Summary 3 One concern the public may have regarding the use of P3s is that the benefits of public infrastructure may be compromised because of private ownership and investment. The existing assumption is that because the private sector is mainly motivated by profit, any transaction or partnership arrangement would come at the expense of the general pub- lic. The incentives that drive the private sector to develop and maintain a project in the most efficient way possible also may incentivize other decisions, such as pricing, that are not in the public interest. In practice, public sponsors balance these profit motives by setting toll prices (or price caps) and establishing other contractual terms during the procurement process.

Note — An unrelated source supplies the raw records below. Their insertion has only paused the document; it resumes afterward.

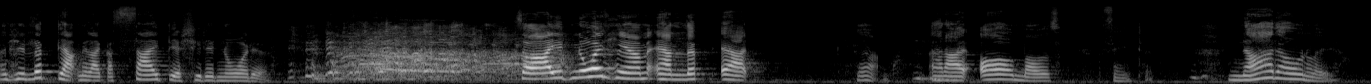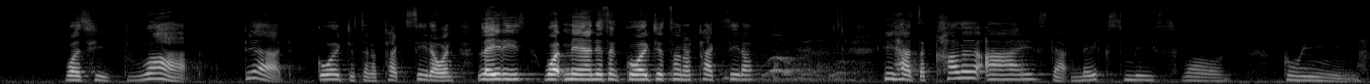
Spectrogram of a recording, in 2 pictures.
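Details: Adult woman, profoundly hearing-impaired since age four, when a 106-degree fever destroyed about two-thirds of her hearing; she describes a speech impediment, not an accent; deaf speech.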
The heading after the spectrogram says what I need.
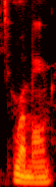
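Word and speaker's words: Rhamon: Uh, I'm sorry if I mispronounc. Yeah, Ramon.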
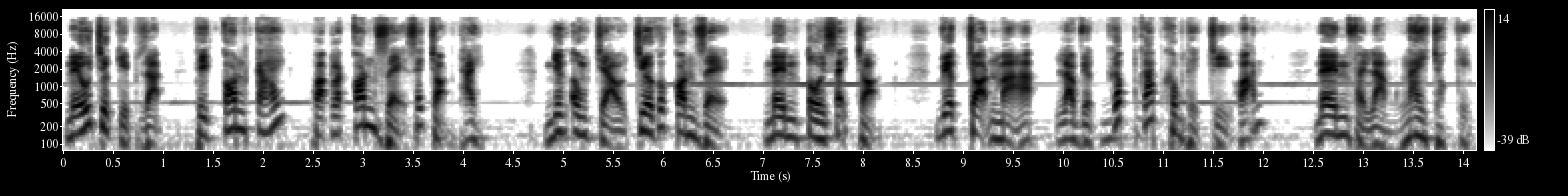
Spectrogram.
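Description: Storybook role: a commanding older shaman in the voice of a middle-pitched male reader, a man doing it. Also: sing-song, unhurried, a bit bright, slight background noise. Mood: stern. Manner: instructive, commanding, ritual explanations.

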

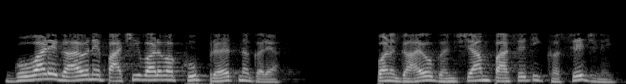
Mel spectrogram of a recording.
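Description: A man reads a devotional storybook aloud in a steady, clear voice. His voice sits high for a man. The sound is narrow and tinny, like a phone line. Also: moderate pace. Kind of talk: storybook narration.

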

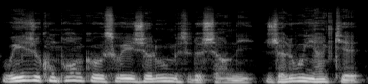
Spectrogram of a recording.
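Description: A man reading an audiobook, voicing a proud, wounded queen who speaks with sharp irony and rising fury. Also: medium pitch, expressive, normal speed, pitched above the performer's own voice, lightly acted. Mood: furious.

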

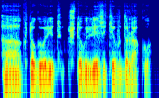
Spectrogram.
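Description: A lanky cowboy with a blunt, drawling delivery, as a male reader plays him. The voice is low and husky, recorded close and dry. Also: level tone, unhurried, a little mellow, no room sound, full character voice.

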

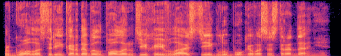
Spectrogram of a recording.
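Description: A man narrating an audiobook in a dramatic, expressive reading. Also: mid-range voice, moderate pace. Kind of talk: scripted narration.

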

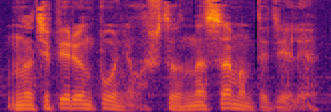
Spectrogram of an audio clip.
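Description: A man narrating an audiobook in a measured, descriptive storytelling manner. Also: low-pitched, big pitch swings, creaky, darkish tone, slight background noise.

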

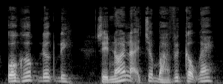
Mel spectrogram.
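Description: Guy doing a snappy old mom scolding fast, higher voice. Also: expressive, husky. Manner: sharp, scolding. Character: scolding older village mother.

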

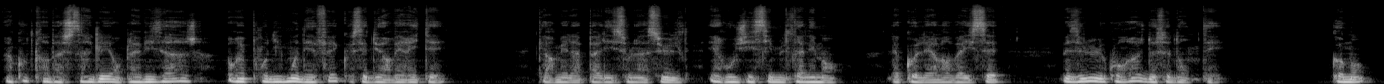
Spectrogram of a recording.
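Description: A man narrating a classic novel aloud in a measured, dramatic reading. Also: fairly low pitch, steady tone, mellow, husky. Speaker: audiobook narrator.

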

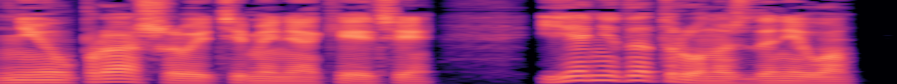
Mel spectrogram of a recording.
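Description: A man's voice: extremely low pitch, big pitch swings, brisk, clean tone, dry recording, studio quality. A man voicing an unhappy young woman who dreads her wedding, in a read-aloud storybook. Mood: gloomy. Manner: pleading, gloomy. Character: sad reluctant young bride-to-be, quiet.

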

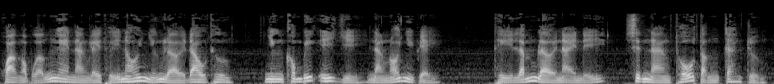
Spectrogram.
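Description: A man narrating an old novel as an audiobook, in a steady, measured manner. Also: fairly low pitch.

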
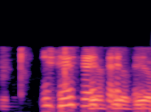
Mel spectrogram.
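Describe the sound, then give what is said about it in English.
Two quick, sharp hand claps from one person, then a voice breaks into drawn-out, sing-song vocalizing that carries on after the claps stop. “Applause, hurry up and get on here. Ooh, yay. I'll do it myself. I'll do it manually.”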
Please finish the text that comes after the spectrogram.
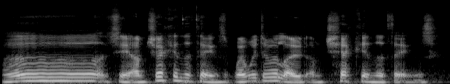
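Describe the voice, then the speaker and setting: A man's voice: medium pitch, animated, moderate pace, mellow. A man streaming a game live, chatting wryly with viewers in a dry, muttering way. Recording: game stream with background music.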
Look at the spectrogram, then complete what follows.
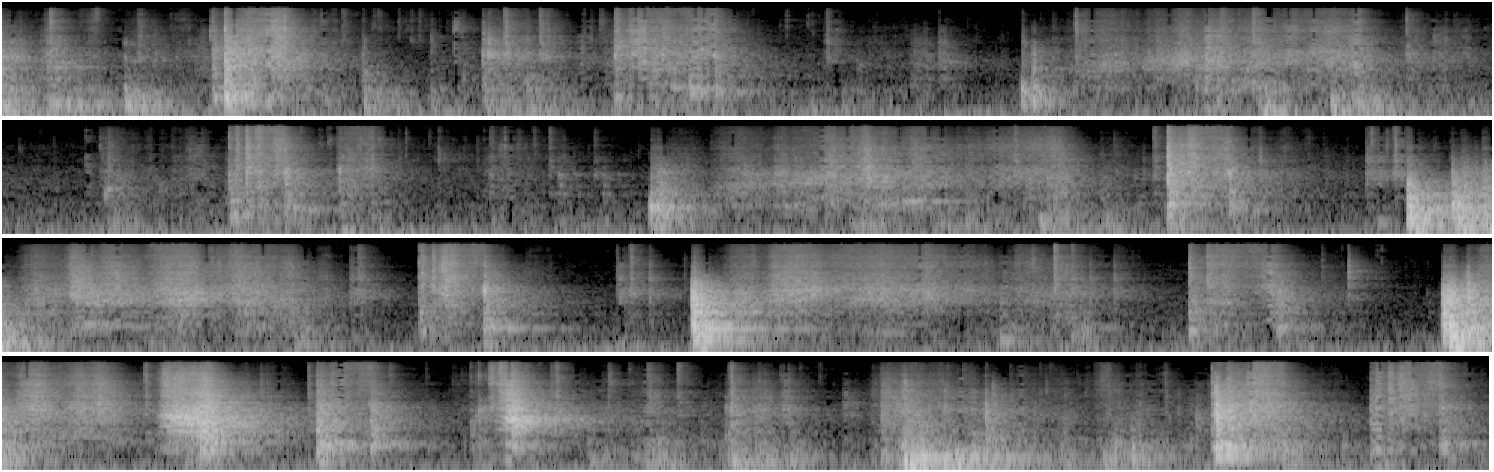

A main public perception and concern is that the cost of capital in P3 transactions is higher than for traditional procurement projects, presumably resulting in huge gains for the private sector at a cost to taxpayers. However, as mentioned, one of the primary ben- efits of P3 transactions is the transfer of risks to the party that is best able to manage those risks. A major misconception in assessing equity returns is rationalizing the returns after the fact, thus discounting the risk that was taken on by the private-sector partner at the outset of the transaction. This issue remains important for state DOTs to manage. The P3 offices interviewed monitored project performance ex post (after financial close), generally, as opposed to SPV profits alone, which was in alignment with international prac- tices on project monitoring. P3 offices are aware that there are cases where private-sector partners have received windfall gains where actual project revenues exceeded projections or as a result of a refinancing or sale of equity shares on secondary markets. In response, the P3 offices interviewed used several different tools to limit the potential for outsized equity returns or to share risks/rewards with P3 developers. These could generally be categorized as either excess-revenue sharing mechanisms or as gainsharing mechanisms in financial restructuring. Potential areas for future research include ex-post equity return monitoring and reporting, implications of transaction costs in P3 procurement, standardization in ex-post and ex-ante project reporting, and operational reporting of U.S. highway and bridge P3s, particularly regarding risk-sharing mechanisms.